It was a challenging day at the office for F1’s elder statesmen. As noted above, Raikkonen retired without completing a lap while Felipe Massa was clouted by Stoffel Vandoorne at turn 1 and scrapped messily with Fernando Alonso early in the race. Alonso fought valiantly not for P1 or P2 but P12; a disappointing return after he dragged his McLaren to seventh on the grid with a qualifying lap that defied belief.

Of course there will be no Alonso at Monaco where McLaren welcome back the venerable veteran Jenson Button for what is likely to be his F1 swan song. Unless Alonso decides to stick to Indy, that is.

Homage to Catalunya 
For an event that is highly aero dependent, the Circuit de Catalunya has provided successive races that could be described as epic.

In 2016 Max Verstappen mesmerised the world with his first grand prix win. Michael Schumacher also won his first ever race for Ferrari at the track way back in 1996, but the circuit was also once called “the most boring circuit ever” – a claim based in part on the 1999 grand prix in which only one overtake was recorded.

The scrap between Vettel and Hamilton headlined the 2017 edition, while there were also excellent duels deeper in the pack.

The only gripe being that Hamilton overtook Vettel both with the assistance of DRS and thanks to the speed differential of faster tyres.

And then the clumsy and cruel
Besides the world champions and stars tipped for great things (LH, VB, KR, SV, DR, MV) and the young guns mentioned earlier, there is a group of experienced F1 pros whose careers could go either way. There names come up often: Romain Grosjean (31), Nico Hulkenberg (29), and Sergio Perez (27).

Grosjean’s hopes of a top seat have diminished, and seem to diminish further with each lockup and moan about said lockup, while The Hulk is well placed to capitalise if the works Renault can get their house in order. And Perez has walked the path to redemption with calculated effort, poise, and pace since his disastrous tenure at McLaren.

Broadly speaking in addition to the champs, young stars, and these nearly men there is a fourth category of F1 drivers: those who need to perform and perform fast to convince their teams that they deserve a seat in F1.

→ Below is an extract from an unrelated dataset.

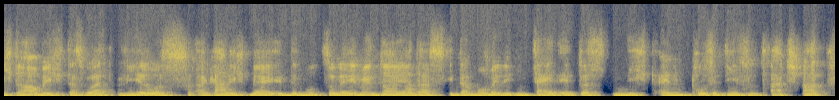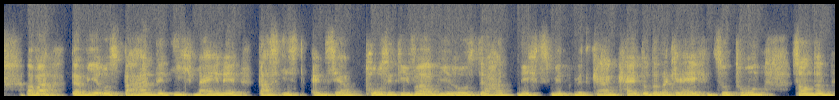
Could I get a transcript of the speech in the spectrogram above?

Stoffel Vandoorne may be in a woeful McLaren Honda but he qualified 10 places lower than Alonso and was involved in a clumsy incident with Massa. Luck notwithstanding, Jolyon Palmer has shown zero racecraft in a Renault capable of top-eight finishes, and Lance Stroll piloted his Williams to last place in Spain. No further analysis required.

Richard F Rose